[[ DATASET EXCERPTS open ]]

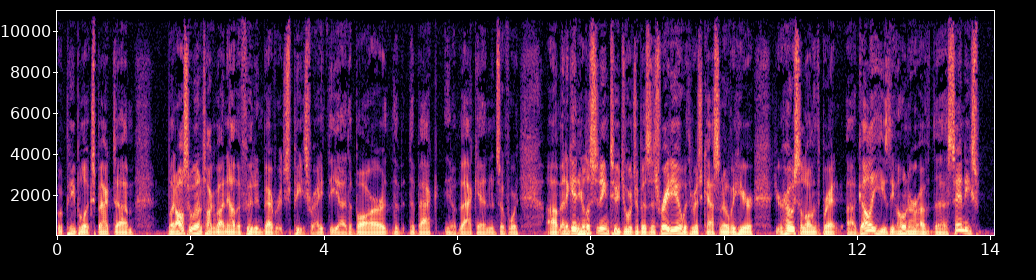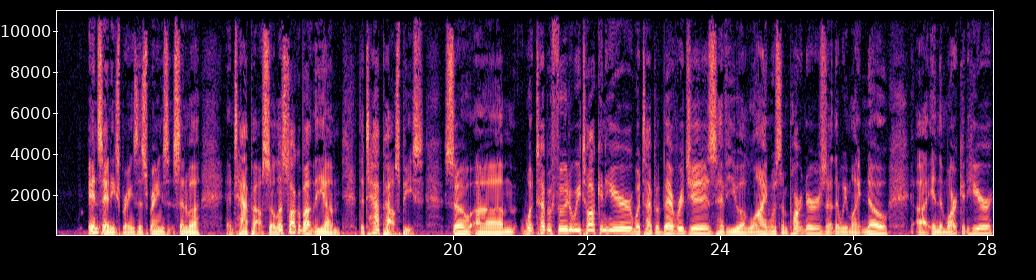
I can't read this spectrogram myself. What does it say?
what people expect. But also we want to talk about now the food and beverage piece, right? The uh, the bar, the the back you know back end and so forth. Um, and again, you're listening to Georgia Business Radio with Rich Casanova here, your host, along with Brant uh, Gully. He's the owner of the Sandy in Sandy Springs, the Springs Cinema and Tap House. So let's talk about the um, the Tap House piece. So, um, what type of food are we talking here? What type of beverages? Have you aligned with some partners uh, that we might know uh, in the market here?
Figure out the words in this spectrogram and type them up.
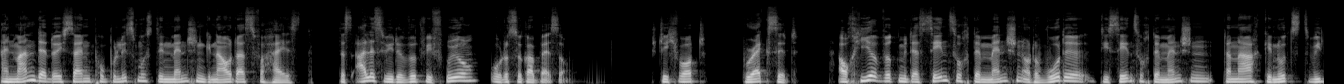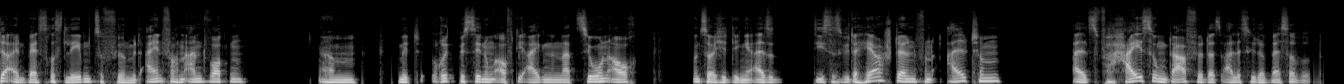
Ein Mann, der durch seinen Populismus den Menschen genau das verheißt, dass alles wieder wird wie früher oder sogar besser. Stichwort Brexit. Auch hier wird mit der Sehnsucht der Menschen oder wurde die Sehnsucht der Menschen danach genutzt, wieder ein besseres Leben zu führen, mit einfachen Antworten, ähm, mit Rückbesinnung auf die eigene Nation auch und solche Dinge. Also dieses Wiederherstellen von Altem als Verheißung dafür, dass alles wieder besser wird.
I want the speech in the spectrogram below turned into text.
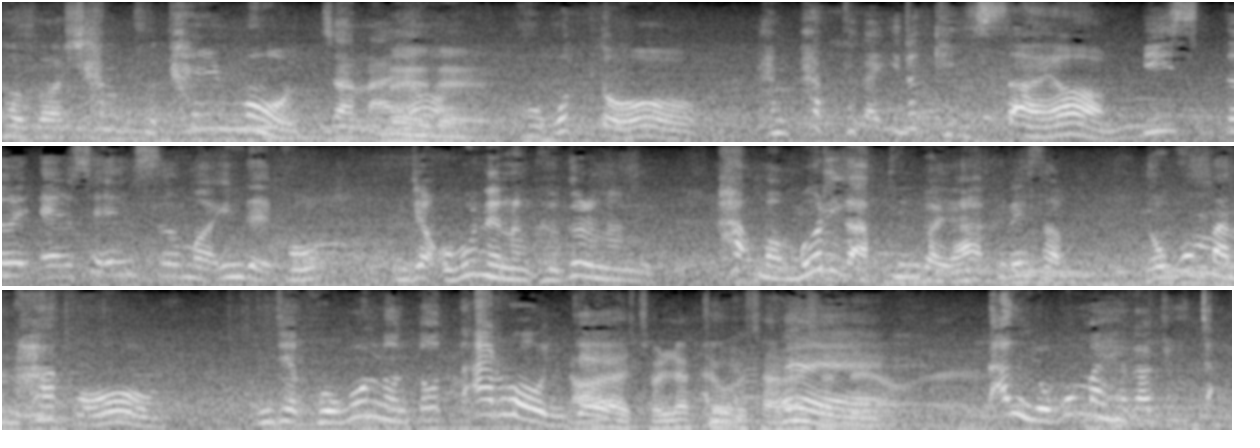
그거 샴푸 탈모 있잖아요. 네네. 그것도 한 파트가 이렇게 있어요. 미스트, 에센스 뭐 인데 그 이제 이번에는 그거는 하면 머리가 아픈 거야. 그래서 요것만 하고 이제 그거는 또 따로 이제 아, 전략적으로 잘 네. 하셨네요. 네. 딱 요것만 해가지고 쫙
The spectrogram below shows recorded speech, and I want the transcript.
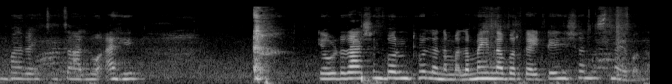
भरायचं चालू आहे. एवढं राशन भरून ठेवलं ना मला महिनाभर काही टेन्शनच नाही बघा.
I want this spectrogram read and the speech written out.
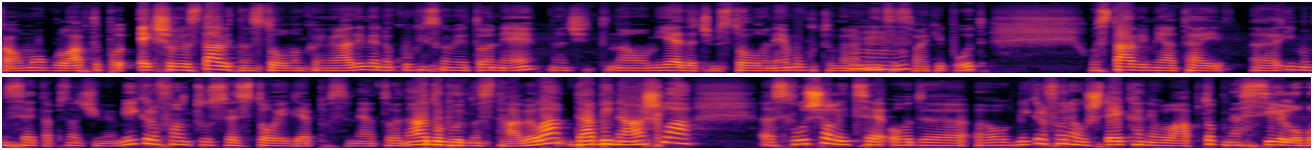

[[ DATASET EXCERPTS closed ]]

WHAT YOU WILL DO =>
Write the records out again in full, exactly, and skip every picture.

REPLY =>
I can't read this spectrogram myself. What does it say?
what people expect. But also we want to talk about now the food and beverage piece, right? The uh, the bar, the the back you know back end and so forth. Um, and again, you're listening to Georgia Business Radio with Rich Casanova here, your host, along with Brant uh, Gully. He's the owner of the Sandy in Sandy Springs, the Springs Cinema and Tap House. So let's talk about the um, the Tap House piece. So, um, what type of food are we talking here? What type of beverages? Have you aligned with some partners uh, that we might know uh, in the market here?
Figure out the words in this spectrogram and type them up.
Ein Mann, der durch seinen Populismus den Menschen genau das verheißt, dass alles wieder wird wie früher oder sogar besser. Stichwort Brexit. Auch hier wird mit der Sehnsucht der Menschen oder wurde die Sehnsucht der Menschen danach genutzt, wieder ein besseres Leben zu führen, mit einfachen Antworten, ähm, mit Rückbesinnung auf die eigene Nation auch und solche Dinge. Also dieses Wiederherstellen von Altem als Verheißung dafür, dass alles wieder besser wird.
I want the speech in the spectrogram below turned into text.
그거 샴푸 탈모 있잖아요. 네네. 그것도 한 파트가 이렇게 있어요. 미스트, 에센스 뭐 인데 그 이제 이번에는 그거는 하면 머리가 아픈 거야. 그래서 요것만 하고 이제 그거는 또 따로 이제 아, 전략적으로 잘 네. 하셨네요. 네. 딱 요것만 해가지고 쫙
The spectrogram below shows recorded speech, and I want the transcript.
भरायचं चालू आहे. एवढं राशन भरून ठेवलं ना मला महिनाभर काही टेन्शनच नाही बघा.
I want this spectrogram read and the speech written out.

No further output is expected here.